in your environment.rb

After this I had almost everything working again. Still some trouble with AuthGenerator, please provide feedback if you get this one fixed.

Also I installed that Rails 1.2.4 version before hoping it would shout for all the potential issues. It never shouted for those I just wrote about, so may be that could have done it better (or may be it's not too late to include those pointers).

Rails is very cool and Ruby is too. But it's in those kind of migration situations you'll think Java was just safer. I mean, I think half those problems would have been statically highlighted by the compiler. For the other half, let's face it you would have used some IOC injection like Spring so you wouldn't have detected it either (that the big hypocrisy of the today's J2EE world).

I still think nothing is approaching Rails in its niche, but that was just to highlight Ruby will never replace Java fully, even as a language. Rails is OK because the compiler safety is being replaced by the community checking quite effectively, but that wouldn't be true in an enterprise world for instance.

Finally I think JRuby really is the expected silver bullet, because it will allow you to closely choose where things get dynamic but unsafe (Ruby) and where thing get static and safe (Java). Moreover, the new optional Ruby type signature that's being imagined for the new JRuby compiler ( )will just allow you to compile your great Ruby lib in Java and then use it from Java (as a jar bytecode) calling it through normal Java typed methods.
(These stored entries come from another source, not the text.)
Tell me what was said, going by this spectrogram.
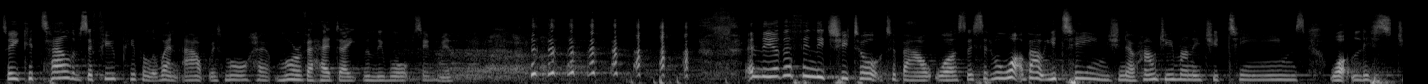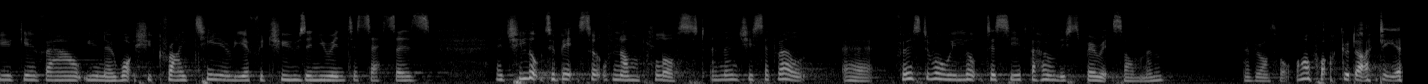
So you could tell there was a few people that went out with more, he- more of a headache than they walked in with. and the other thing that she talked about was they said, Well, what about your teams? You know, how do you manage your teams? What list do you give out? You know, what's your criteria for choosing your intercessors? And she looked a bit sort of nonplussed. And then she said, Well, uh, First of all, we look to see if the Holy Spirit's on them. Everyone thought, oh, what a good idea.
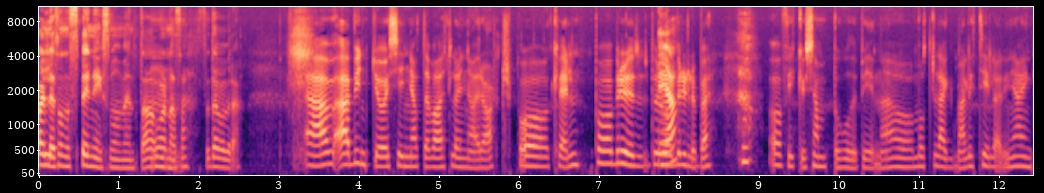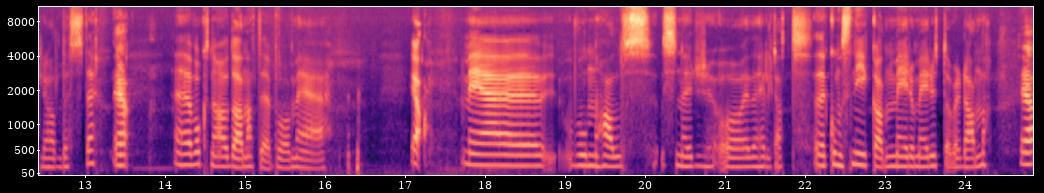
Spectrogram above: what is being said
Alle sånne spenningsmomenter Mm. seg, så det var bra. Jeg, jeg begynte jo å kjenne at det var et eller annet rart på kvelden på, brud, på Ja. bryllupet. Og fikk jo kjempehodepine og måtte legge meg litt tidligere enn jeg egentlig hadde lyst til. Ja. Jeg våkna dagen etterpå med Ja, med vond hals, snørr og i det hele tatt. Det kom snikende mer og mer utover dagen, da. Ja.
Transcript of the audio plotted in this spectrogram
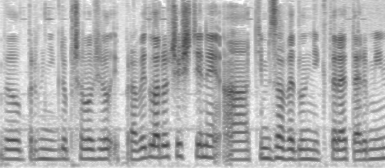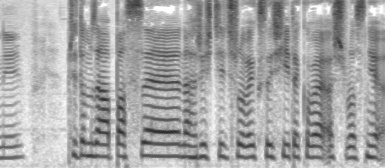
byl první, kdo přeložil i pravidla do češtiny a tím zavedl některé termíny. Při tom zápase na hřišti člověk slyší takové až vlastně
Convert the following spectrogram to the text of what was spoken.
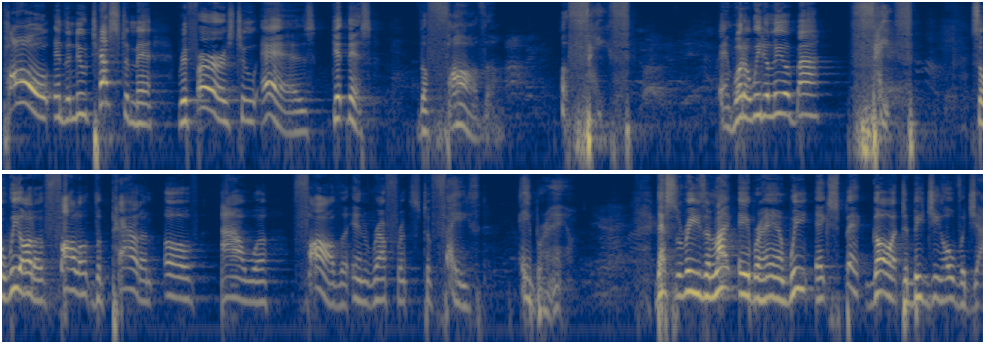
Paul in the New Testament refers to as, get this, the father of faith. And what are we to live by? Faith. So we ought to follow the pattern of our father in reference to faith, Abraham. That's the reason, like Abraham, we expect God to be Jehovah Jireh,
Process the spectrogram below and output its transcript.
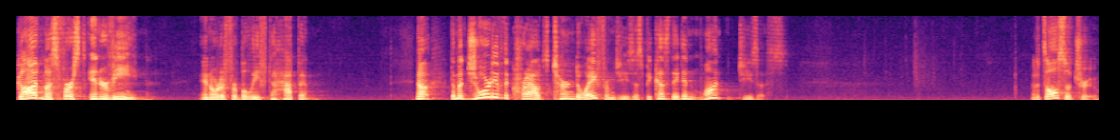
God must first intervene in order for belief to happen. Now, the majority of the crowds turned away from Jesus because they didn't want Jesus. But it's also true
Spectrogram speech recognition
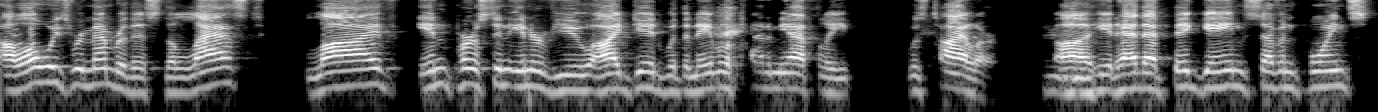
I'll always remember this. The last live in-person interview I did with the Naval Academy athlete was Tyler. Mm-hmm. Uh, he had had that big game, seven points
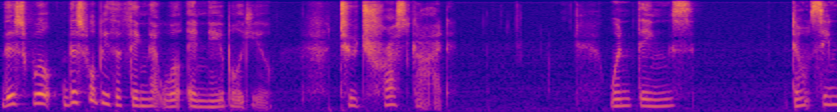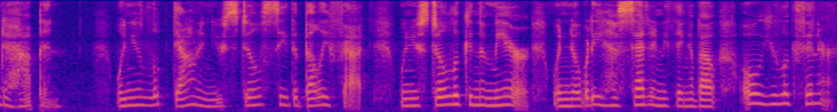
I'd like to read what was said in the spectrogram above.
This will this will be the thing that will enable you to trust God when things don't seem to happen. When you look down and you still see the belly fat, when you still look in the mirror, when nobody has said anything about, oh, you look thinner.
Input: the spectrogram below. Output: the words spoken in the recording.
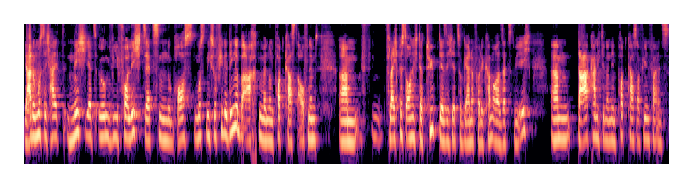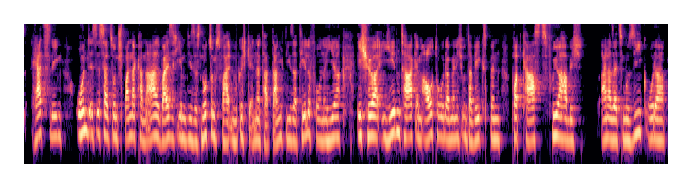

It means you'll use safely Ruby libs whenever their author would have decided some part of its API deserves more security (and yes, a bit less agility). I mean JRuby will let you have the choice and that's great.

Also I forgot: I had no issue due to the use of JRuby (trunk) with Rails2.0.
Have fun with JRuby and Rails2.0.

Raphaël Valyi.

Thursday, October 04, 2007

JRuby IT survey using Yahoo pipes

Suppose you are all convinced JRuby is the next big thing that will bring an incredible productivity to the enterprise world. What matters from now one is to track the new JRuby experiments popping all arround the world. Every day more and more people are throwing specialized Java libs into brand new web2.0 Rails applications. And there are also of course the JRuby implementation to track. Indeed great expectations, such as speed boost, optional typing, Java/Ruby tight integration, can be put into the recent compiler advances.

So what I did is a simple Yahoo pipe that will crawl the web and gather very recent stories about JRuby usage and progress. You would think you could simply use Google blog search and see the same. Well, that would be a little bit less pertinent. Indeed, contrary to Google, this pipe filters out SVN commits as well as bug reports which tend to pollute Google blog searches. By aggregating lots of sources including the JRuby core developer blogs, you are also sure you won't miss anything important.

So the pipe is there:

And here is the output of that pipe (truncated to the 4 last entries only) thanks to Google AJAX Feed API:


An important thing you could notice is that Technorati and Delicious aren't used. Well actually the problem with those is that they provide feeds ordered by tagging history, not by publication history. So an old story could seem recent in Delicious just because somebody just tagged it.

Anyway, Yahoo pipes looks like a terrific tool for IT survey in general. Analyzing how people build pipes might also provide good semantic information to Yahoo, just like Delicious.

Have fun and feel free to provide feedback or build better clones.

Raphaël Valyi.